Prior to March 2020, Sail to Trail was enjoying 25 percent week over week sales growth. Word of mouth was bringing in new customers, and the community was embracing its first winery. Then, as was the case for restaurants and wineries across the country, everything came to a screeching halt with the newly instituted Covid shutdowns. Fortunately, for Sail to Trail, in securing his permits, Chris lucked into the ability to offer delivery, which became a lifeline from March through June for the business.
“Our customers were great! They’d call and order their favorites, and as long as they were within the 25-mile radius, I was throwing boxes in my car and making deliveries,” Simpson said.
Knowing this wasn’t going to sustain the business forever, Chris also began to step up his retail presence growing from eight retail positions to placement in 52 locations across Massachusetts and New Hampshire. He has plans to further his distribution to neighboring states, including Rhode Island, Connecticut, and Vermont this year, while putting wheels in motion for a greater national presence to come.
“Sail to Trail is a lifestyle brand. Here in Worcester, we can go from the boats to the trails all in an afternoon,” said Simpson. “It’s about accessibility, approachability, and simply chilling with friends and having a dang good time. I’d like to bring that to wine drinkers everywhere – great wine at reasonable prices with a local heart. Like a good friend, we’re a brand you can count on to come through.”
Sail to Trail wines currently retail between $20 to $40. And with the Zinfandel already selling out, Chris has already added two new limited varietals to his offerings, including a Petit Verdot and Malbec. Additionally, he and his small team of sommeliers, an educator, and a marketer have aggressive expansion plans in the coming years. Sail to Trail has begun to seek distributors across the country with plans to expand in retail outlets nationwide and is currently working on a second-tier line of wines that will retail below the current offerings.

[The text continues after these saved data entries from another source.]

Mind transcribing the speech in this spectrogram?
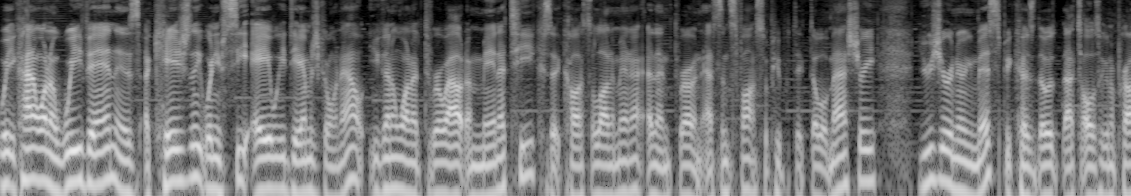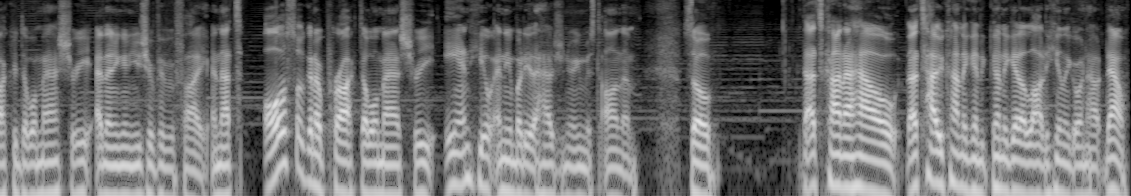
what you kind of want to weave in is occasionally when you see AoE damage going out, you're going to want to throw out a mana tea because it costs a lot of mana and then throw an essence font so people take double mastery. Use your renewing mist because those, that's also going to proc your double mastery and then you're going to use your vivify and that's also going to proc double mastery and heal anybody that has renewing mist on them. So that's kind of how that's how you're kind of going to get a lot of healing going out. Now,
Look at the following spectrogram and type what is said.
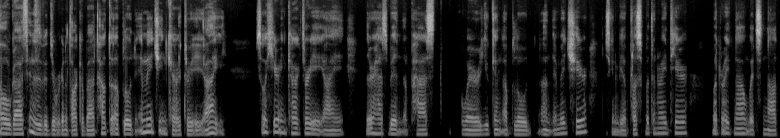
Hello guys, in this video we're going to talk about how to upload an image in Character AI. So here in Character AI, there has been a past where you can upload an image here. There's going to be a plus button right here, but right now it's not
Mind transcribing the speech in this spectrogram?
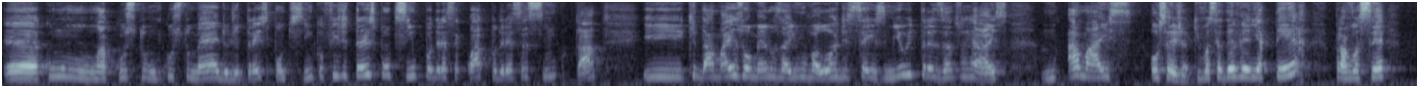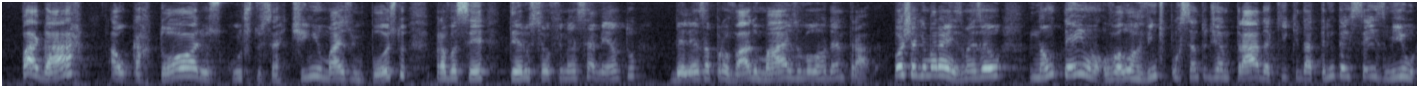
é, com uma custo, um custo médio de 3.5, eu fiz de 3.5, poderia ser 4, poderia ser 5, tá? E que dá mais ou menos aí um valor de 6.300 reais a mais, ou seja, que você deveria ter para você pagar ao cartório, os custos certinho, mais o imposto, para você ter o seu financiamento beleza, aprovado, mais o valor da entrada. Poxa, Guimarães, mas eu não tenho o valor 20% de entrada aqui, que dá 36 mil,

“Through our e-commerce offerings, we see the brand resonate across the country,” said Simpson. “I’d love to amplify that growth through distribution of our existing line, but also of wines at the $10 to $12 price point, which we hope to position in both retail and entertainment venues. My goal is to surprise our customers with the quality of wines offered for the price.”
Sail to Trail is also looking into canned wines as part of this second-tier line-up.
“I realize it may be a challenge to take a Massachusetts wine nationwide, but I strongly believe in five years, it will be a well-known brand,” said Simpson. “Being first in the market is a challenge we’re conquering, and we’re changing perceptions on the way, and I think it all comes back to that local mentality – a neighborly brand that you can count on to come through.”
Sail to Trail’s Worcester tasting room is once again open, at limited occupancy levels, for tastings, flights, glasses, and bottles. The wines are also available to ship through the winery’s e-commerce site and can be found in restaurants and stores within New England.
“Although not the start we had planned, this past year has taught us to embrace change, think bigger, and work smarter,” said Simpson. “I’m sure we won’t be the only urban winery in the region for long, but there is something special about being the first. And we are grateful to our community for embracing us.”